Dataset items:
---------------

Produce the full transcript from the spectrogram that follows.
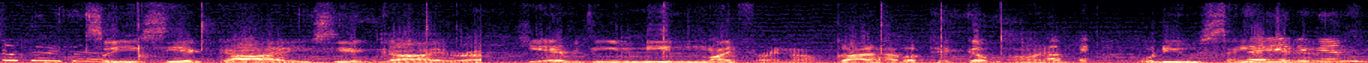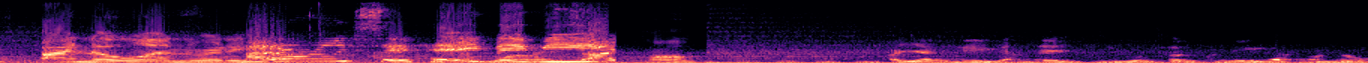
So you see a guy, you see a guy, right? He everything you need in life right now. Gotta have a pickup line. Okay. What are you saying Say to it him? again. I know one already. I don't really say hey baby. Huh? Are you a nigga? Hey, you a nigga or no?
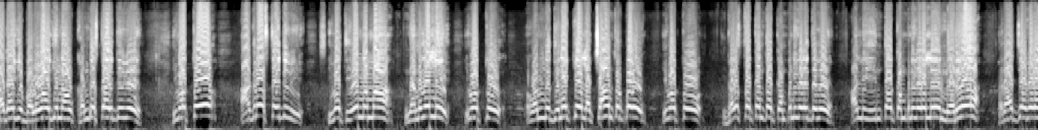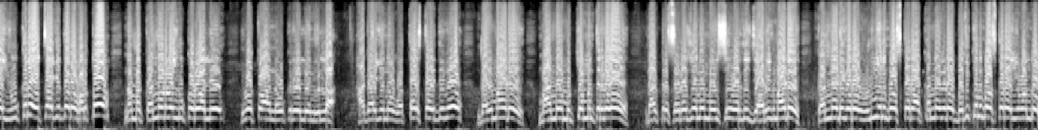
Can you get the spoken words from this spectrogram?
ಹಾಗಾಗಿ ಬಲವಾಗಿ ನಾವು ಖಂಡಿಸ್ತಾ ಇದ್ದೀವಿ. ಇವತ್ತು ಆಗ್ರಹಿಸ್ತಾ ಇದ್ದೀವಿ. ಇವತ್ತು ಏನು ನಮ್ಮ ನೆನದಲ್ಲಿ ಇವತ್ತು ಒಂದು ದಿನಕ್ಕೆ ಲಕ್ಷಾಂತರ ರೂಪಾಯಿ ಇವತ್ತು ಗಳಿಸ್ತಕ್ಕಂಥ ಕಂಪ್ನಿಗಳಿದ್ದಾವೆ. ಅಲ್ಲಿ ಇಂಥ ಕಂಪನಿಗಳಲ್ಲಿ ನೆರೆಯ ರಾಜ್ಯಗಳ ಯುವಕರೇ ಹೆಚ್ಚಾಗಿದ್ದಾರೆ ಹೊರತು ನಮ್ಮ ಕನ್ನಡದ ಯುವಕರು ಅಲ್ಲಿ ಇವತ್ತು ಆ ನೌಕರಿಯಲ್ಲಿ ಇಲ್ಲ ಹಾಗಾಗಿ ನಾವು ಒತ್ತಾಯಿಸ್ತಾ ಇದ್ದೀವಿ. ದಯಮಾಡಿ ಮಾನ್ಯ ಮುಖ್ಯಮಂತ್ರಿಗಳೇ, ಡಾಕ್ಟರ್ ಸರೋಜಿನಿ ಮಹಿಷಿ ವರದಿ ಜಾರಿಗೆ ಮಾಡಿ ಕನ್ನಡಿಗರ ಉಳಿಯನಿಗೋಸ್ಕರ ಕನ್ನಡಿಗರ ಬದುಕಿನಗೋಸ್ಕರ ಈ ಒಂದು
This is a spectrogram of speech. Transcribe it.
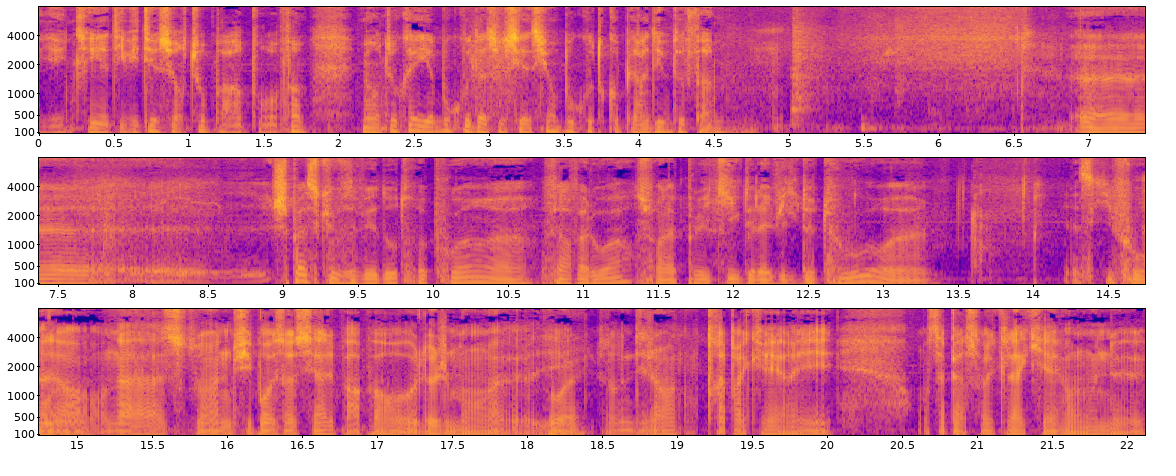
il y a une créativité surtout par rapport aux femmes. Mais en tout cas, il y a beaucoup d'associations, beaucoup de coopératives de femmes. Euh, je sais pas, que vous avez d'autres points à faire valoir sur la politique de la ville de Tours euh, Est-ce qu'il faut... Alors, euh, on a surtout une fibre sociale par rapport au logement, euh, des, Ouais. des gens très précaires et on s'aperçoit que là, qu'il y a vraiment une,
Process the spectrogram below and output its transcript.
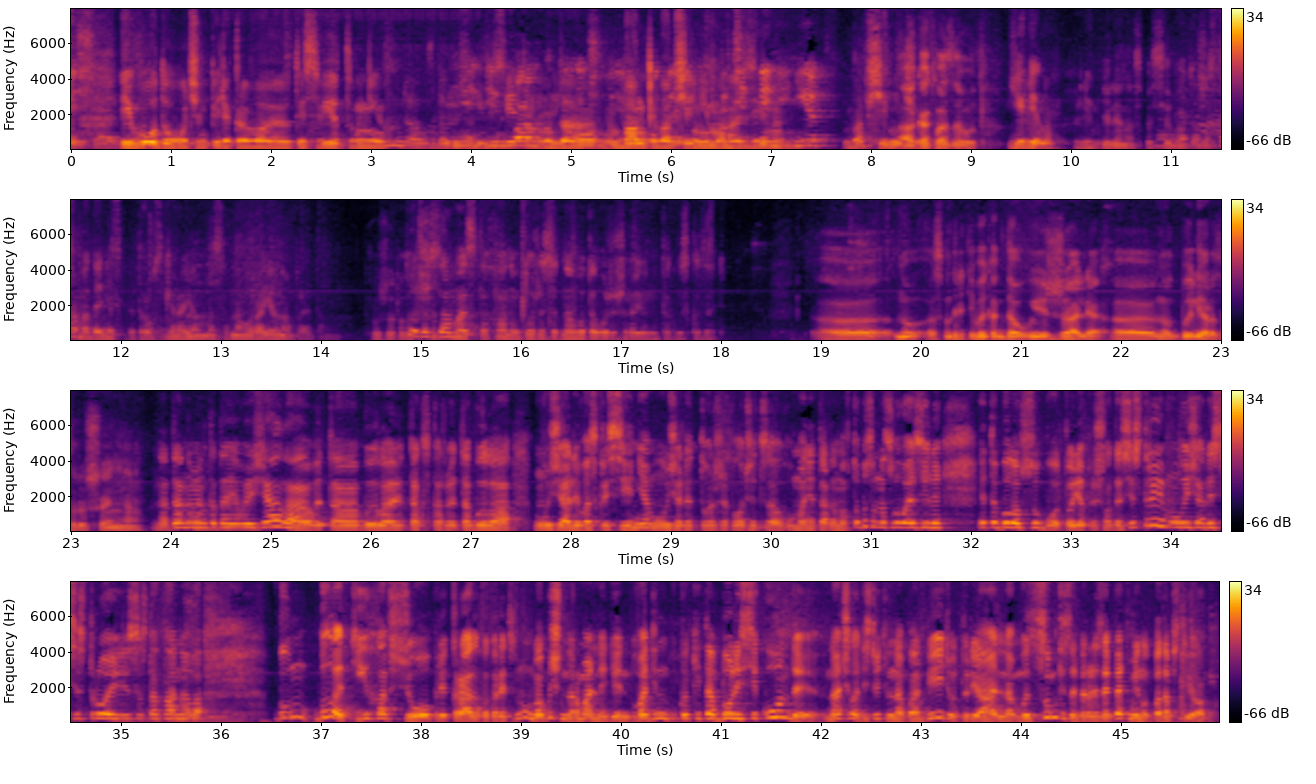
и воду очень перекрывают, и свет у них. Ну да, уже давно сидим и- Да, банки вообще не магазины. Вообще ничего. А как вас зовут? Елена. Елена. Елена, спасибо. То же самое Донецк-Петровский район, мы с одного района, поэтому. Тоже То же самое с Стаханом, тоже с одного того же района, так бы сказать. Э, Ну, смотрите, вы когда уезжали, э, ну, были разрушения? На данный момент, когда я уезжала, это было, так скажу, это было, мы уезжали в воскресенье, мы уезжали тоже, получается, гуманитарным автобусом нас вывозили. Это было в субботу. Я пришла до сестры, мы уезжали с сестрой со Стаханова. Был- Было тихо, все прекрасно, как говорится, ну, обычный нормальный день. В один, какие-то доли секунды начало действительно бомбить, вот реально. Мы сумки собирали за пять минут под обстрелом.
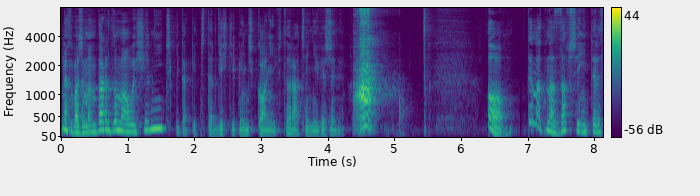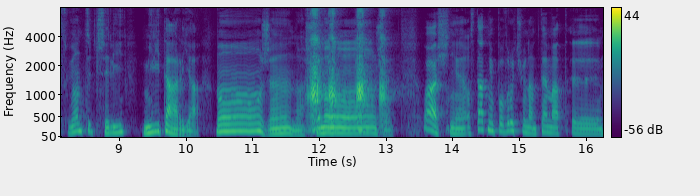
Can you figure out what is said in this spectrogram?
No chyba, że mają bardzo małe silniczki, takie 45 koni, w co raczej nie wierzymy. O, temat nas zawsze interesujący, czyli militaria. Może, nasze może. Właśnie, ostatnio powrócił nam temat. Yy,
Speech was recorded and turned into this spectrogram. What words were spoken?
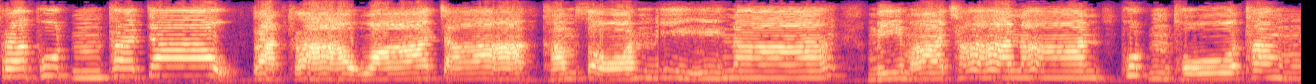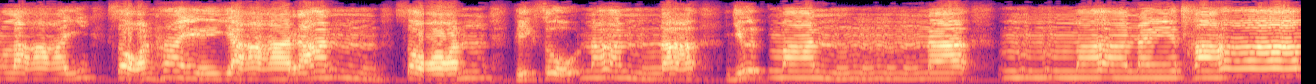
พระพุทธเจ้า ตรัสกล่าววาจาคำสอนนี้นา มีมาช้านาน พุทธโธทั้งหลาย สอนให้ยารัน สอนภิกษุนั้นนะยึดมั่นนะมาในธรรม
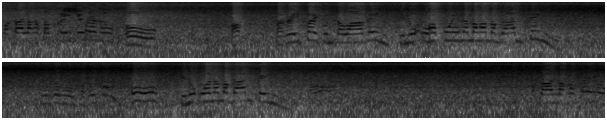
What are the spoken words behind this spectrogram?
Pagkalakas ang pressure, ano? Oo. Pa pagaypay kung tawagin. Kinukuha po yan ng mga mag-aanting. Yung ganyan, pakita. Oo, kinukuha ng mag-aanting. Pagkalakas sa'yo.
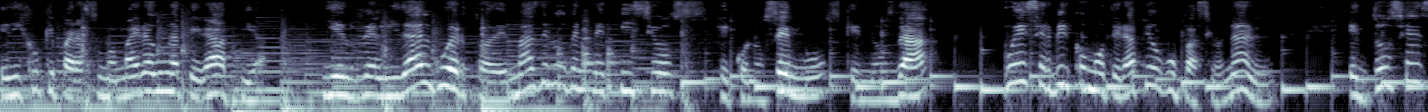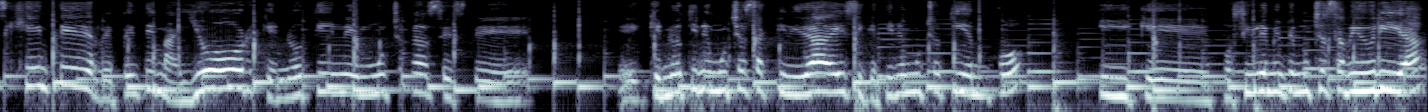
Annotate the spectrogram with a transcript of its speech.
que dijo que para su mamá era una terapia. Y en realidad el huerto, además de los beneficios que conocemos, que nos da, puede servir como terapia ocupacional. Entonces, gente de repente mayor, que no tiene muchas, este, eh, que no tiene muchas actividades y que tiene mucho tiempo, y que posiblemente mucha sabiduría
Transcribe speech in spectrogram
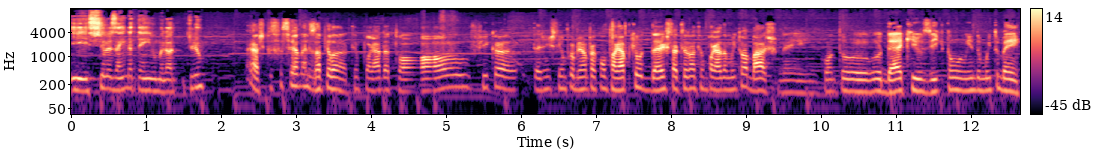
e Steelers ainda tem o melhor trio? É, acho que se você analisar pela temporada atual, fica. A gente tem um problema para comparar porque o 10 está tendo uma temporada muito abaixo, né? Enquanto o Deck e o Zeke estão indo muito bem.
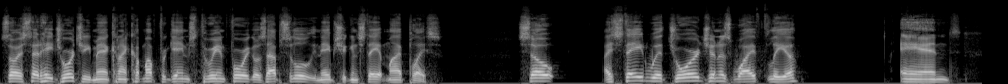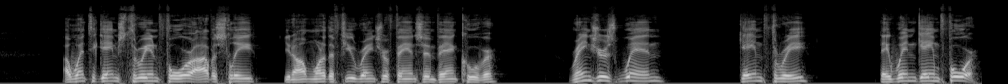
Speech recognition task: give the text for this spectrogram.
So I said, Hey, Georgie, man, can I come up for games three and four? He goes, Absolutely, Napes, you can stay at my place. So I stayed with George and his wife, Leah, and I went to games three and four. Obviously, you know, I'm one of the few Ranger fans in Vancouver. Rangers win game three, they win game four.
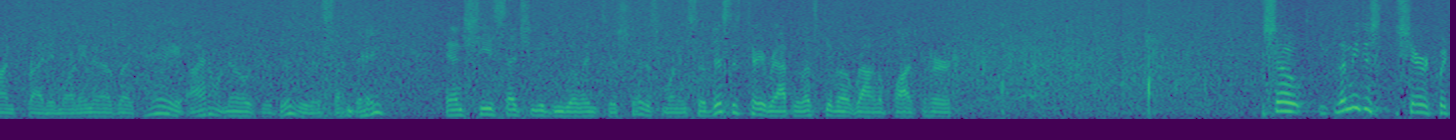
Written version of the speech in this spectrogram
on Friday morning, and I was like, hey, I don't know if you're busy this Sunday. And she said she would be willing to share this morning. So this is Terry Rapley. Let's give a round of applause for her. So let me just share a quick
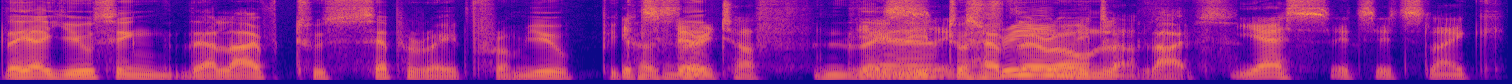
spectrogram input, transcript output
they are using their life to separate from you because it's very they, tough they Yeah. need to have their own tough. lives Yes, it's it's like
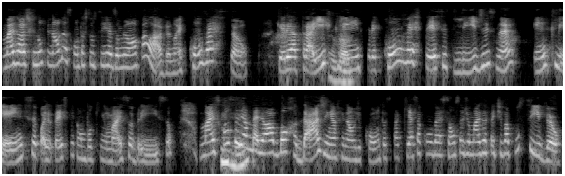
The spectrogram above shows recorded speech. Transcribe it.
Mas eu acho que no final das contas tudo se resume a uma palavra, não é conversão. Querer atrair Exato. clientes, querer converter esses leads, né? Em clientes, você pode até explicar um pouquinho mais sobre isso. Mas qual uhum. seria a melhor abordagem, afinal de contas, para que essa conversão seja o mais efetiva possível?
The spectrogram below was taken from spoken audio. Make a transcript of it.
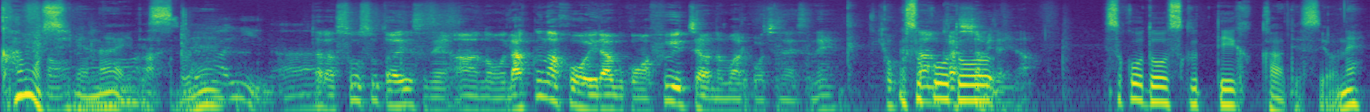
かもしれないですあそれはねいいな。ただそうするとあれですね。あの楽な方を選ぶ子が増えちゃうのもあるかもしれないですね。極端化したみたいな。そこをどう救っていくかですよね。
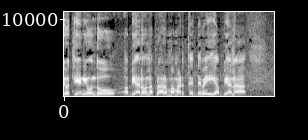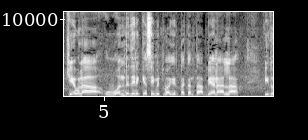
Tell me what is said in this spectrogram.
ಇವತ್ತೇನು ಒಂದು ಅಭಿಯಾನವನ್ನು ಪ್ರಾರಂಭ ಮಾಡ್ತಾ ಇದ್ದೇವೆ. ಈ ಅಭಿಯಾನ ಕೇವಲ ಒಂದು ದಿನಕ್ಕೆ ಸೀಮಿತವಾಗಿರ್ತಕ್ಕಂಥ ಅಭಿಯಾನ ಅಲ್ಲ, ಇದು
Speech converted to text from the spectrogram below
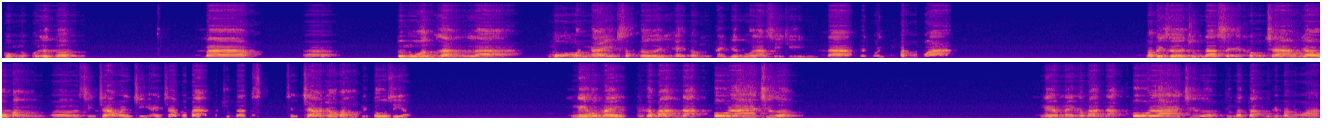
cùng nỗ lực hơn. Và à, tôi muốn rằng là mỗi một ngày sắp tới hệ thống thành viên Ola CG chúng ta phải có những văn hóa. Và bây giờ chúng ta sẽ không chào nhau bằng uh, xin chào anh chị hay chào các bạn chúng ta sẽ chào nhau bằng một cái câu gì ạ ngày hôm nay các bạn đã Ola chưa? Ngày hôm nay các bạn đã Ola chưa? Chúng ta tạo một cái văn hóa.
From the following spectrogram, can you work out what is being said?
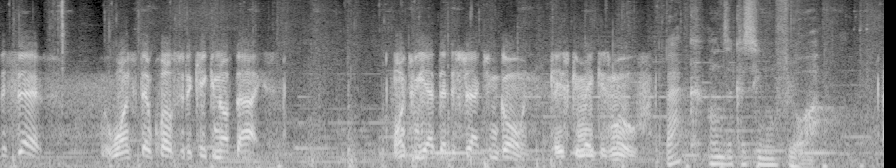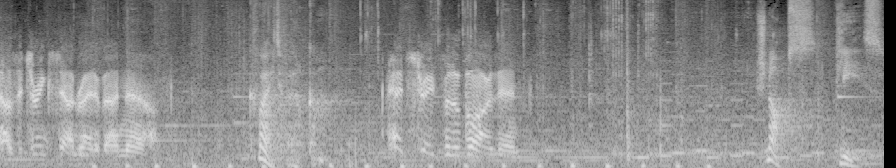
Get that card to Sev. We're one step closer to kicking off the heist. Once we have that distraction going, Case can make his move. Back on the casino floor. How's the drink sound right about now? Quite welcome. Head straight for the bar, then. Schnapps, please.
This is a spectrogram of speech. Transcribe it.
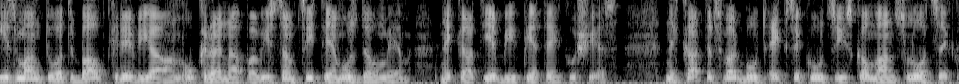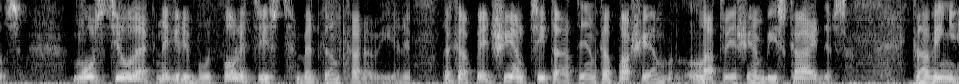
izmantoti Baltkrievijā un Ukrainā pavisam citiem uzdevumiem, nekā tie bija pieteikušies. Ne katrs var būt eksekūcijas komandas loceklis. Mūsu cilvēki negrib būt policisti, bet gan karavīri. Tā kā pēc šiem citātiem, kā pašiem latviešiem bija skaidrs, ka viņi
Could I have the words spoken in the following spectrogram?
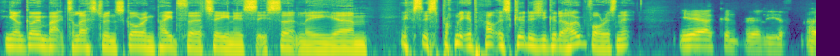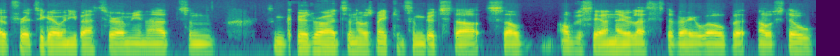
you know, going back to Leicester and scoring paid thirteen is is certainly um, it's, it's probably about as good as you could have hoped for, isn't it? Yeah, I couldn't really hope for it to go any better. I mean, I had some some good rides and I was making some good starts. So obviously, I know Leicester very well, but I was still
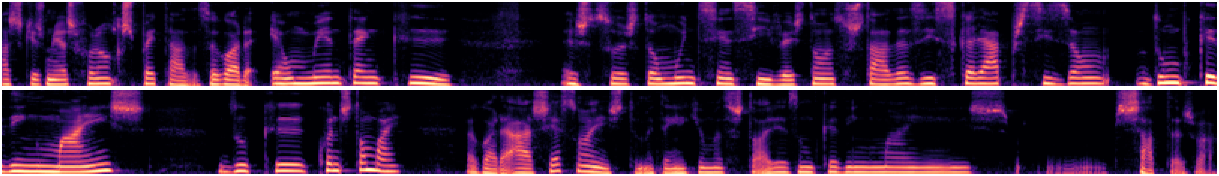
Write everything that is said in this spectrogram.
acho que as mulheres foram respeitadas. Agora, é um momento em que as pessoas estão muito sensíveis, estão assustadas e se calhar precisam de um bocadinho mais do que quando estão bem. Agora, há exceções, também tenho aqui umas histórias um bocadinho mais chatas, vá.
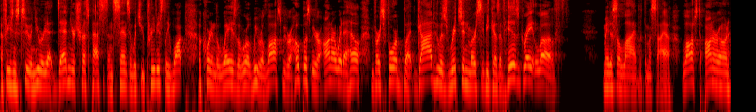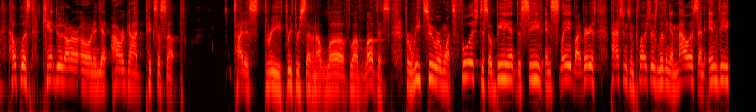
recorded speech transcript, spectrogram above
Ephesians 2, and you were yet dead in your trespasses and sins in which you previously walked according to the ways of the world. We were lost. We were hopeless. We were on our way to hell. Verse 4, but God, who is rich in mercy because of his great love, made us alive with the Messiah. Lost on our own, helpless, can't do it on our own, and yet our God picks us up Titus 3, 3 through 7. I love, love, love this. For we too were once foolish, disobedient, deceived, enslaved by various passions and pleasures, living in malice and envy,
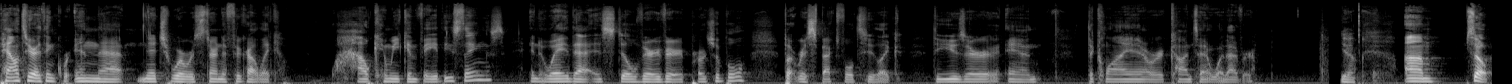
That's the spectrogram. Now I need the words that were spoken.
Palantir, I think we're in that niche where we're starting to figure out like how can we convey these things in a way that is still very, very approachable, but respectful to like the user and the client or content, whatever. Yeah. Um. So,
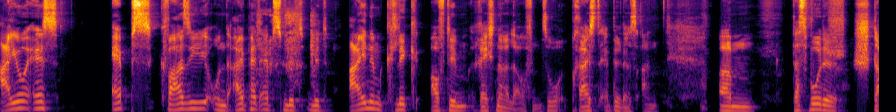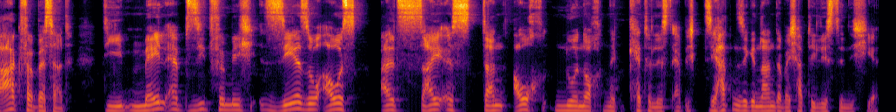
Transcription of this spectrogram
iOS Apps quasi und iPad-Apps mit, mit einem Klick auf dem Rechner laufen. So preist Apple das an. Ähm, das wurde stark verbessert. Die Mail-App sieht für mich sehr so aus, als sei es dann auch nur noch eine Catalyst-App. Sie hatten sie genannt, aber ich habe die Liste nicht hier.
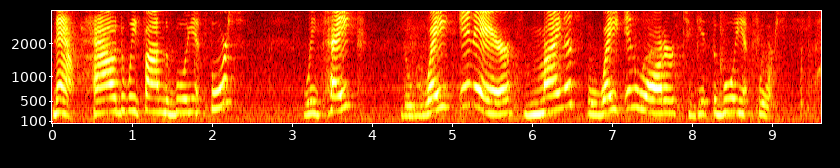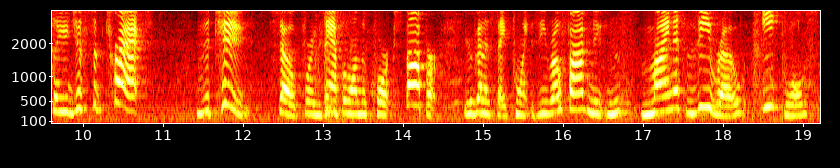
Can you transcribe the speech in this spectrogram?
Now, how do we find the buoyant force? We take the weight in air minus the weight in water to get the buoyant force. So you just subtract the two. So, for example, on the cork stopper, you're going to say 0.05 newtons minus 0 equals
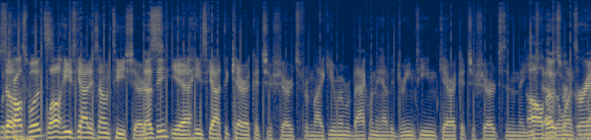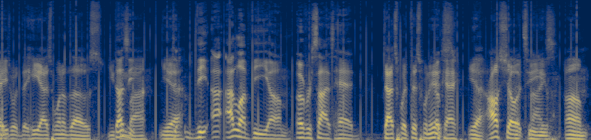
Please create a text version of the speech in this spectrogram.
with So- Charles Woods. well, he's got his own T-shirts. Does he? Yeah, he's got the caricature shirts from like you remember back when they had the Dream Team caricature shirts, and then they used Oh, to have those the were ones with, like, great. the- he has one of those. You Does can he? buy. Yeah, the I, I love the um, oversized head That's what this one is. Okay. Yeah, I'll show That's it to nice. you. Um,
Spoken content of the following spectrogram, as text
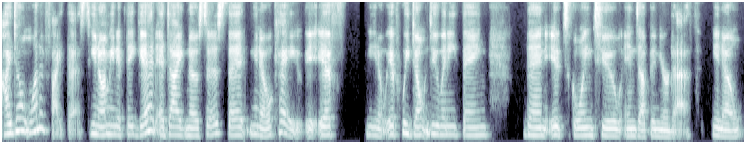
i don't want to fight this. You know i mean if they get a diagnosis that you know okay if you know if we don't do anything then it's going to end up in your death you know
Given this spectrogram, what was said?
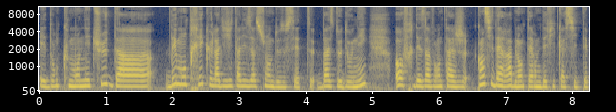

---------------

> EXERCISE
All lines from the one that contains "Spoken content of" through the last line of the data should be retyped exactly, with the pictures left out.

> YOUR RESPONSE
Spoken content of the following spectrogram, as text
i don't want to fight this. You know i mean if they get a diagnosis that you know okay if you know if we don't do anything then it's going to end up in your death you know
Given this spectrogram, what was said?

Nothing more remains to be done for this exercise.